It's December 5 2018. Mourinho is forlornly packing up his bags at the Lowry Hotel, having just been nudged off the cliff following an ignominious 3-0 home to defeat to Arsenal. To add insult to injury, Woodward even let a gleeful Arsene Wenger - who was spotted in the crowd - deliver the fatal blow.
After slowly plucking all the darts from his ravaged posters of Ed Woodward and Paul Pogba, Mou trudges to the elevator and is about to press the calling button, before Zinedine Zidane emerges with a ding from the incoming lift - shades on, Presidential suite key card in hand.

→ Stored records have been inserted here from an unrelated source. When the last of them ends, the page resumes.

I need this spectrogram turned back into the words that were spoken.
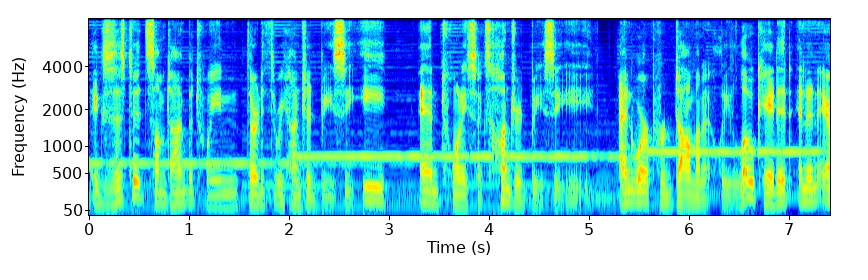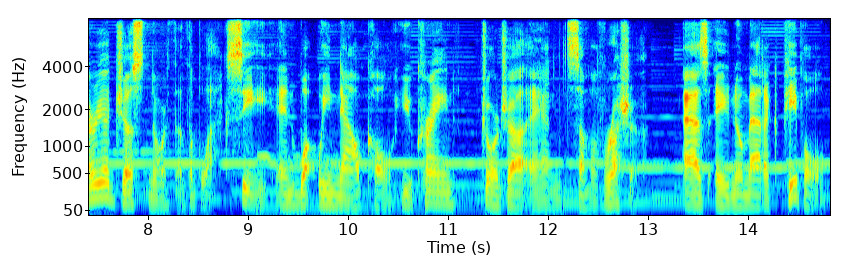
existed sometime between 3300 BCE and 2600 BCE, and were predominantly located in an area just north of the Black Sea in what we now call Ukraine, Georgia, and some of Russia. As a nomadic people,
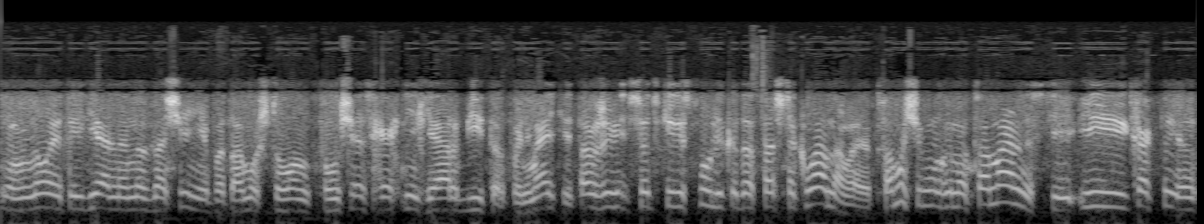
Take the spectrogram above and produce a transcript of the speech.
ну, это идеальное назначение, потому что он получается как некий арбитр, понимаете? Там же ведь все-таки республика достаточно клановая, там очень много национальностей, и как-то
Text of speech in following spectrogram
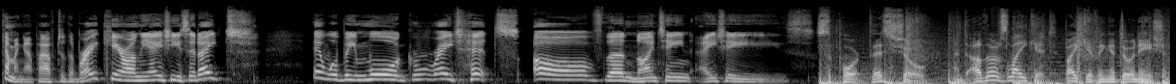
Coming up after the break here on the 80s at 8, it will be more great hits of the 1980s. Support this show and others like it by giving a donation.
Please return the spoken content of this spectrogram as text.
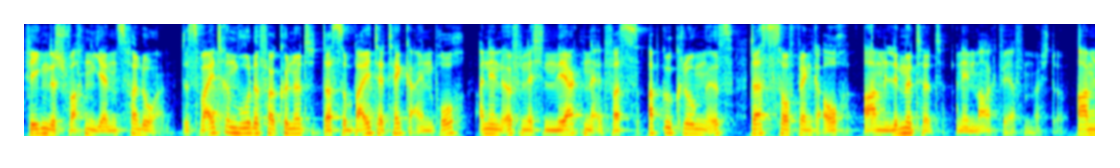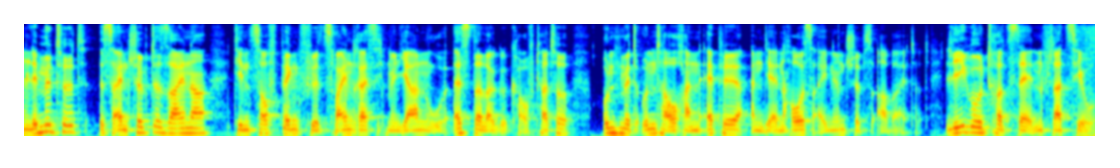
wegen des schwachen Yens verloren. Des Weiteren wurde verkündet, dass sobald der Tech-Einbruch an den öffentlichen Märkten etwas abgeklungen ist, dass Softbank auch ARM Limited an den Markt werfen möchte. ARM Limited ist ein Chipdesigner, den Softbank für 32 Milliarden US-Dollar gekauft hatte und mitunter auch an Apple an deren hauseigenen Chips arbeitet. Lego trotz der Inflation.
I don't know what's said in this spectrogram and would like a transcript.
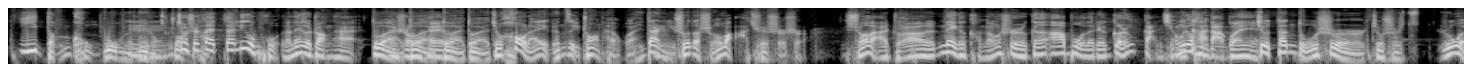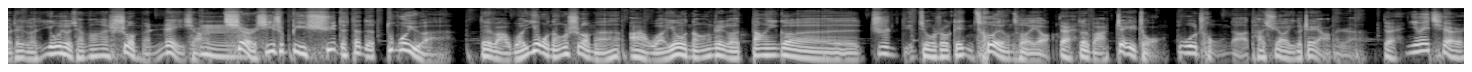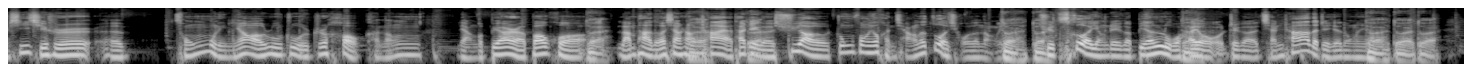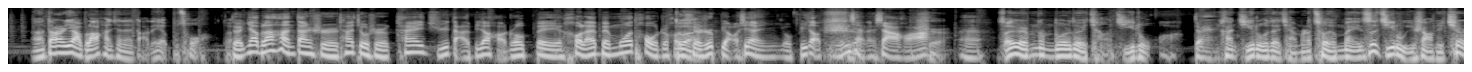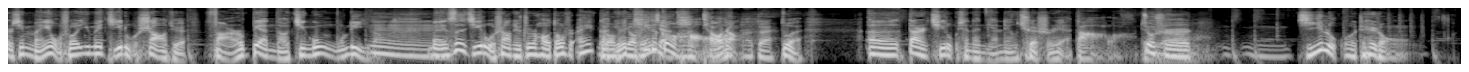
一等恐怖的那种状态，嗯就是在在利物浦的那个状态，对 OK 对的。对对，就后来也跟自己状态有关系。但是你嗯说的舍瓦确实是，舍瓦主要那个可能是跟阿布的这个个人感情有很大关系。就单独是就是。如果这个优秀前锋在射门这一项，嗯切尔西是必须的，他的多元，对吧？我又能射门啊，我又能这个当一个支，就是说给你策应策应，对对吧？这种多重的，他需要一个这样的人。对，因为切尔西其实呃，从穆里尼奥入驻之后，可能两个边儿啊，包括对兰帕德向上插呀，他这个需要中锋有很强的做球的能力，对对去策应这个边路，还有这个前插的这些东西。对对对，啊，当然亚布拉罕现在打的也不错，对对亚布拉罕，但是他就是开局打的比较好之后，被后来被摸透之后，确实表现有比较明显的下滑。是，嗯，所以为什么那么多队抢吉鲁啊？对你看吉鲁在前面的策应，每次吉鲁一上去，切尔西没有说因为吉鲁上去反而变得进攻无力的，嗯，每次吉鲁上去之后都是哎，感觉踢的得更好，调整。了，对，对，呃，但是吉鲁现在年龄确实也大了，就是嗯，吉鲁这种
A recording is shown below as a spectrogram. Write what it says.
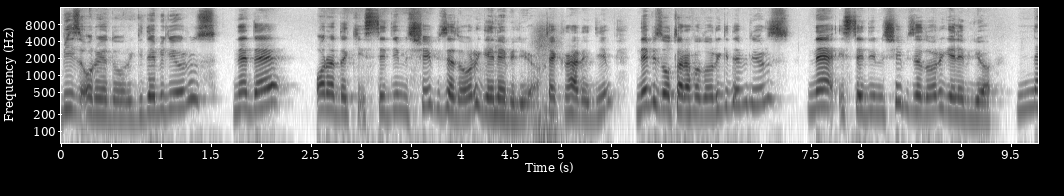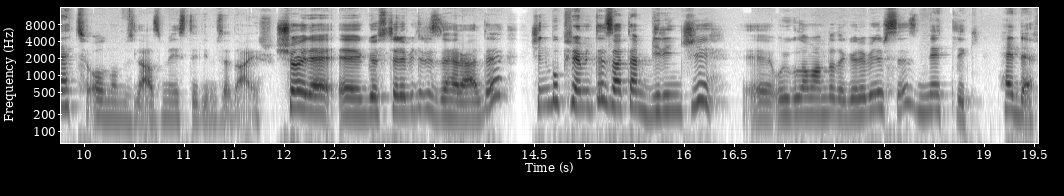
biz oraya doğru gidebiliyoruz ne de oradaki istediğimiz şey bize doğru gelebiliyor. Tekrar edeyim. Ne biz o tarafa doğru gidebiliyoruz ne istediğimiz şey bize doğru gelebiliyor. Net olmamız lazım ne istediğimize dair. Şöyle e, gösterebiliriz de herhalde. Şimdi bu piramitte zaten birinci e, uygulamamda da görebilirsiniz. Netlik, hedef.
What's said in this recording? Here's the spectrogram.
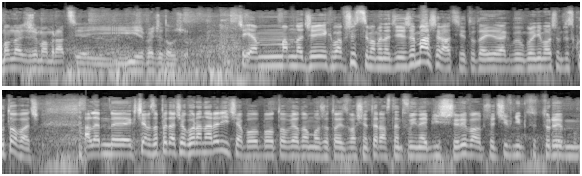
Mam nadzieję, że mam rację i, i że będzie dobrze. Czy ja mam nadzieję, chyba wszyscy mamy nadzieję, że masz rację, tutaj jakby w ogóle nie ma o czym dyskutować. Ale e, chciałem zapytać o Gorana Relicia, bo, bo to wiadomo, że to jest właśnie teraz ten twój najbliższy rywal, przeciwnik, którym...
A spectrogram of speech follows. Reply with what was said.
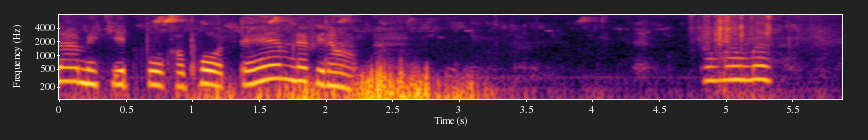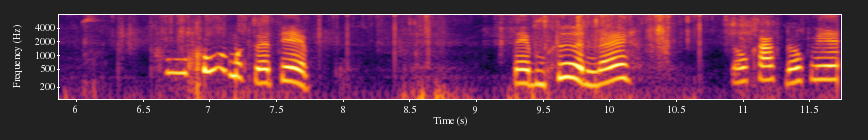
หน้าไม่กิดปลูกข้าวโพดเต็มเลยพี่น้องมึงมึงมึงคู่คู่มะเขือเทศเต็มพื้นเลยดกคักดกเนี่ย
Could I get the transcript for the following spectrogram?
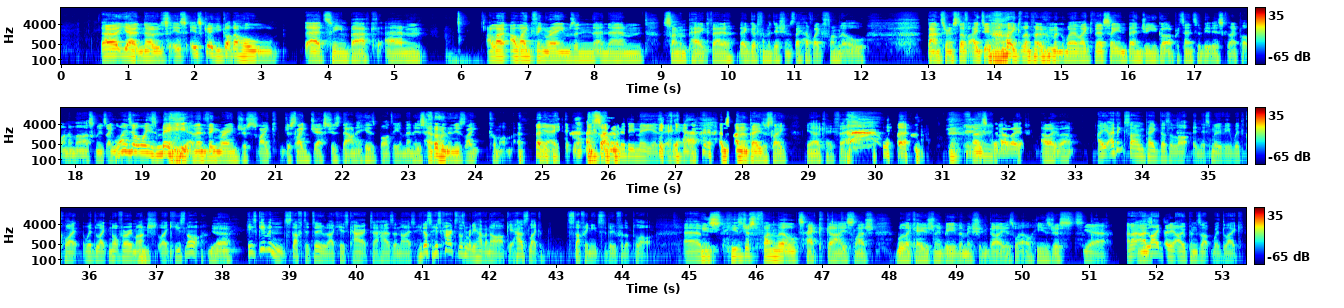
Uh, yeah, no, it's, it's it's good. You got the whole uh, team back. Um, I like I like Ving Rhames and and um, Simon Pegg. They're they're good fun additions. They have like fun little banter and stuff. I do like the moment where like they're saying Benji, you got to pretend to be this guy, put on a mask, and he's like, why is it always me? And then Ving Rhames just like just like gestures down at his body and then his own, and he's like, come on, man. Yeah, it's not Simon going to be me, is it? yeah. And Simon Pegg's just like, yeah, okay, fair. That's good. I like I like that. I, I think Simon Pegg does a lot in this movie with quite with like not very much. Like he's not Yeah. he's given stuff to do. Like his character has a nice he does his character doesn't really have an arc. It has like stuff he needs to do for the plot. Um, he's he's just fun little tech guy slash will occasionally be the mission guy as well. He's just yeah, and I, I like that it opens up with like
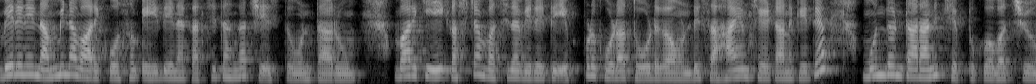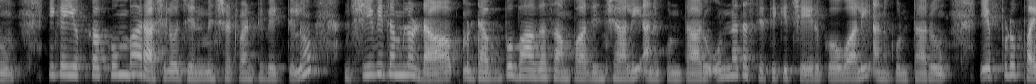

The antithesis to Mou in so many ways, the three-peat Champions League winning manager is nowhere near as tactically taxing as his predecessor. As opposed to ostracising stars, Zizou uses his expertise at balancing the egos of a star-studded dressing room to drag the Red Devils from the doldrums of obscurity to European challengers once more.
His unrivalled capacity to both show and tell players what to do on the pitch is a breath of fresh air, pushing the previously undermined Anthony Martial and Paul Pogba to hit new heights. Out with the siege mentality and combustive relationships, in with a fortified group morale and liberated playing style.
On the same day, over in Milan, Inter are facing a daunting situation. After another summer of promise was dampened by a start that encapsulated all their recent mediocrity, Luciano Spalletti is teetering on the edge of extermination. They've just had back to back defeats to Spurs and Roma, and are three days away from travelling to the Juventus Stadium for what will already be one of their last chances to wrestle their way back into the title race.
Suddenly, word emerges that Mourinho's been whacked. Memories come flooding back in the board room, and then get contrasted with their current mire. Sure, they muse, Spalletti is a highly capable manager, but he's twice been given an extensive financial leash, to no avail.
Paralleling the last two summers with that infamous haul of 2009/10 - where Diego Milito, Samuel Eto'o, Wesley Sneijder, Thiago Motta, Lucio and Goran Pandev were all brought in for a total £74m - and Spalletti's fate is sealed. The return of the Mou materialises.
Thankfully, Mourinho is as eager as his recruiters. In the dying days of his Madrid career, he admitted: “I want to be where people love me." Upon his arrival at Chelsea, he then declared himself the "happy one". Reminiscing on this sequence of events on his way to Malpensa Airport, he acknowledges that San Siro is feasibly now the only place where this could be replicated.
Maybe Mourinho WAS backed after all! https://t.co/p6kvZXU2Ws— 90min (@90min_Football) September 12, 2018
However, this isn't just a retreat to rosier times, far from it. In fact, some argue (though he naturally dismisses this, siege mentality and all that) that Inter's squad in 2018 is even more ripe for his callous hands to mould than the one he inherited in 2009.
After all, the central defenders are all of a higher quality to anything on offer at Carrington, Ivan Perisic has been the apple of his eye for some time now and in Radja Nainggolan and Mauro Icardi there is the potential for a Sneijder-Milito-esque relationship.
As opposed to in England, where the melodramatics grew weary with over-exposure, they're received with open arms and two kisses in Italy. Even more beneficially, although Serie A has improved dramatically in recent times, it is still yet to be totally consumed by the high-press, ball retention focussed styles that have become ubiquitous in the Premier League.
The more ponderous, pressure absorbent ways of Mourinho are therefore far more appreciated, and far more successful.
Though the Champions League obviously alludes him initially - United have guaranteed that piece of silverware for the next three years at least by bringing in Zidane, remember - a Scudetto is garnered in 2019, thanks in large part to Ronaldo's explosive exit from Turin, after winning the Treble without scoring one goal in any competition.
In any case, with both teams firmly re-established in the upper echelons of the sport once more, I can happily report that all is right in the world. Oh, and for the record, Mourinho does become Italian President in May 2023, but that's another story entirely.